Space station takes shape
UND Aerospace Engineer Pablo de León installing final modules of his NASA-funded inflatable lunar/Mars habitat
On several grassy acres near I-29 owned by the UND Aerospace Foundation, aerospace engineer and UND Aerospace faculty member Pablo de León leads a student team that’s assembled a series of “space” modules meant to simulate the closed environment of a planetary station. In this case, Mars.
It’s all part of an ongoing research project—the only one like in the nation—funded by the National Aeronautics and Space Administration (NASA) as part of its ambitious long-term plan to establish a human colony on Mars.
This UND-based project—the Inflatable Lunar-Mars Habitat, or ILMH—has been built and worked on by students. The heavy-duty fabricating and welding of all aluminum infrastructure has been done locally by Grand Forks Welding, which delivered the final plastic-sheeting wrapped unit to the ILMH in June.
“There are now a total of five modules, configured like an actual Mars base—a living module; an extra-vehicular activity (EVA) and maintenance module; a plant production module; an exercise and human performance module; and a geology module,” said de León, who besides his faculty appointment is director of the UND Human Spaceflight Laboratory in the John D. Odegard College of Aerospace Sciences.
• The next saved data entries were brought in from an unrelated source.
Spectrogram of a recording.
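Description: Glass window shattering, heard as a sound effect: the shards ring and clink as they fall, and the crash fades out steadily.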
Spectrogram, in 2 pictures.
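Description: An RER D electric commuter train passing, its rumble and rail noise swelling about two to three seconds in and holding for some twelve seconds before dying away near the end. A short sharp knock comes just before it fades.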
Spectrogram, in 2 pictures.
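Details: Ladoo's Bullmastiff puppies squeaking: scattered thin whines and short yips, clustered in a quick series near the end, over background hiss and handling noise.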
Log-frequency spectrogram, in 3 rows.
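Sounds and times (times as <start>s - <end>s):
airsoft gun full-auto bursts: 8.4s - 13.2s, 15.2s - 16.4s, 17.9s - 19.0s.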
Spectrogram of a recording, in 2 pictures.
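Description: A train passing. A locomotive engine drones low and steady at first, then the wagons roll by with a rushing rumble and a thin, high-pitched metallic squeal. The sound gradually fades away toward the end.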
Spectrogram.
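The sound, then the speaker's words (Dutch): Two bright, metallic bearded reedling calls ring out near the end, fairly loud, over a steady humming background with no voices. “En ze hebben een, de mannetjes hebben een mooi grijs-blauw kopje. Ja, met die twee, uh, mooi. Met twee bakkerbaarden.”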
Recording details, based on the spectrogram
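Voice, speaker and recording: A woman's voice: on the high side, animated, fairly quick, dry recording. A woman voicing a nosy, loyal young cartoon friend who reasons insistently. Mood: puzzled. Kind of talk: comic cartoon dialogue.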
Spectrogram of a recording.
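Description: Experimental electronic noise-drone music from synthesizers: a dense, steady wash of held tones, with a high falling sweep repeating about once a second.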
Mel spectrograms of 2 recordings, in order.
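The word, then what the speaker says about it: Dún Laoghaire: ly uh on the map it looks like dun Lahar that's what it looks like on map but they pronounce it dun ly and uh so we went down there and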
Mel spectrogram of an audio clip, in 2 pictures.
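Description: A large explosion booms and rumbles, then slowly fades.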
There, he and his team work on designing and building the planetary exploration suits essential to survival in the thin atmosphere of Mars, which is 96 percent carbon dioxide.
Additionally, two vehicles—also designed and built by UND Space Studies students—a crewed four-wheel electric powered rover and a four-wheel drive electric powered robotic rover.
How it all works
De León explains how this system works as follows:
- The core of this five unit project is the living module, where crew will spend a good portion of their time.
- The EVA and maintenance module is the workshop where the crew will perform both routine and emergency repairs and maintenance on suits, modules, rovers and other equipment.
- The plant production module is all about feeding the crew—of course, this means a plant-based diet. No room for meat animals.
“The plant production module will house trays of plants under LED lights specially designed by NASA,” noted de León—who said the Space Studies graduate degree program always has far more applicants than the program can accept.
“We will grow the plants under different conditions, and they will be temperature controlled over North Dakota’s winter,” he said. “Sensors with computers will record data related to plant progress, the pH of soil, humidity. They plants will then be harvested, cleaned and taken to habitat to be cooked and eaten.”
- The exercise and human performance module will house special exercise machines with systems that will feed information to NASA; the agency will be able to perform real-time monitoring of the health status of persons in the module.
- The geology module is for experiments and for developing techniques for cutting Martian rocks that may contain contaminants such as toxic perchlorates that should not be inhaled—particulates could be released as the rocks are gathered and cut, so the crew must process samples in a glove box.
All the modules are connected with aluminum-framed tunnels, already built and ready to be hooked up at the site.
De León speculates that ultimately, small nuclear plants will generate the power for a Mars-based station like the one being tested at UND.
“On Mars, which is farther from Sun than Earth, wind would darken solar panels over time (constant cleaning of dust),” he said. “So with what we know now, a small nuclear plant would be the most practical. The fact is, we’ve using nuclear power for decades in space to power planetary probes and other space craft.”
The density of Mars’ atmosphere is low so nothing heavy can be moved by winds, so wind power is out of the question.
“You’d need wind turbine blades half a mile long or more,” de León said. “And Martian dust storms can last three months, so dust would accumulate on solar panels—reducing or eliminating their energy-generating capabilities. Moreover, none of machines to produce oxygen, purify water, would work in such an environment. Nuclear power would meet all those needs with low maintenance requirements.”
The project was first funded in 2009 by a three year $750,000 grant. Another $750,000 grant was awarded to the UND ILMH project in 2015.
UND is one of a few facilities funded by NASA to test long-duration Mars conditions, said de León.
“We have the talent pool, the facilities, the environment and climate that provide an optimum place to test the extreme technologies needed for such a hostile place as Mars,” said de León. “We collaborate with other universities and NASA centers on long-duration missions to actually test different technologies, systems and equipment that will facilitate our travel to, and stay on, Mars.”
Teams of students already have successfully completed 10-day and 30-day missions in the ILMH. De León says much longer multi-month missions are planned now that the ILMH’s five modules are in place.
“When it becomes fully operational, we’ll issue a nation-wide call for personnel to crew the habitat so that we can do long-duration missions on regular basis,” he said.
Today’s ILMH team consists of 11 graduate students, but several dozen have been through the Space Studies program. Most of those graduates now are working for NASA or for contractors such as Lockheed Martin and Boeing. The Space Studies program’s first Ph.D. student Kavya Manyapu (who works at Boeing in Houston) will defend her dissertation next month. Manyapu is an aerospace test engineer, a designer of Boeing Company’s Commercial Spacecraft, and a participant in the Mars Society research project that will someday prepare humans for life on Mars.